* Mass. Rec., IV. (ii.) 186–195. and drunkard,” was a rebellious son. * Ibid., 137, Porter, besides being His offences are described, further on “a vile, profane, and common swearer (Ibid., 216), with abundant detail.
reason and equity.” For their proceedings in respect to the “persons attainted of high treason,” they referred to their narrative before transmitted to the King. The Act of Navigation they were “not conscious to themselves that they had greatly violated, neither knew they any law of theirs against it.” As to matters specified in the King's former letter, they “expressed and declared, that it was their resolution, God willing, to bear faith and true allegiance to his Majesty, and to adhere to their patent;” that they had given orders for the taking of an oath of allegiance; and that, “for some time past,” justice had been administered in the King's name. “The use of the Common-Prayer Book” among them, they said, “would disturb their peace in their present enjoyments;” and they would not have been “voluntary exiles from their dear native country, - - - - - could they have seen the word of God warranting them to perform their devotions in that way, and to have the same set up here.” “The word of the Lord” was the rule “concerning ecclesiastical privileges,” by law “commended to the ministry and people.” By a late law, they had “accepted the qualifications mentioned in his Majesty's letter, to elect or be elected unto civil offices.” The oath of allegiance which they had framed, and , of which they furnished a copy, may pass for a specimen of ingenuity. It was as follows:– “Whereas I, A. B., am an inhabitant within this jurisdiction, considering how I stand obliged to the King's Majesty, his heirs and successors, by our charter and the government established thereby, do swear accordingly, by the great and dreadful name of the everliving God, that I will bear faith and true allegiance
* By their Instructions the Commis- lain; and it was recommended that he sioners had been permitted, rather than should not wear the surplice. (O'Caldirected, to be accompanied by a chap- laghan, Documents, &c., III. 58.)

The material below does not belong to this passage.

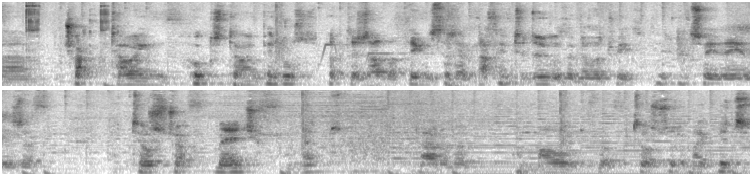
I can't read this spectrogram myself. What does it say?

to our sovereign lord the King, his heirs and successors; and so proceed as in the printed oaths of freedom and fidelity.” " The arrangements thus described could not be expected to satisfy the Commissioners. They complained of the qualifications in the oath of allegiance; of the continued limitations to liberty of worship; and of the insufficiency of the new conditions of the franchise. “You have so tentered,” they said, “the King's qualifications as in making him only who payeth ten shillings to a single rate to be “ of competent estate;’ . . . . . the truth is, that not one church-member in an hundred pays so much, and that, in a town of an hundred inhabitants, scarce three such men are to be found.” “These answers are so far from being probable to satisfy the King's expectation, that we fear they will highly offend him. Abuse not the King's clemency too much.” The question respecting the competency of the Commissioners to sit as a Court of Appeal was vital. They repeated their assertion of it in a short and peremptory letter, concluding with “one question, whereunto,” said they, “we expect your positive answer, which we shall faithfully report to his Majesty: Whether you do acknowledge his Majesty's commission, ... wherein we are nominated Commissioners, to be of full force to all the intents and purposes therein contained.”” The Court were not taken by surprise. No English lawyer—still less the official strangers, who were men of other pursuits — understood the charter of Massachusetts better than Richard Bellingham. Perhaps, in the passing transactions, he had the interest of one who is to see whether the work of his own hands is as strong as he had meant to make it.” The Court
* Mass. Rec., IV. (ii) 198-203. * See above, I. 307, note. * Ibid., 203–206.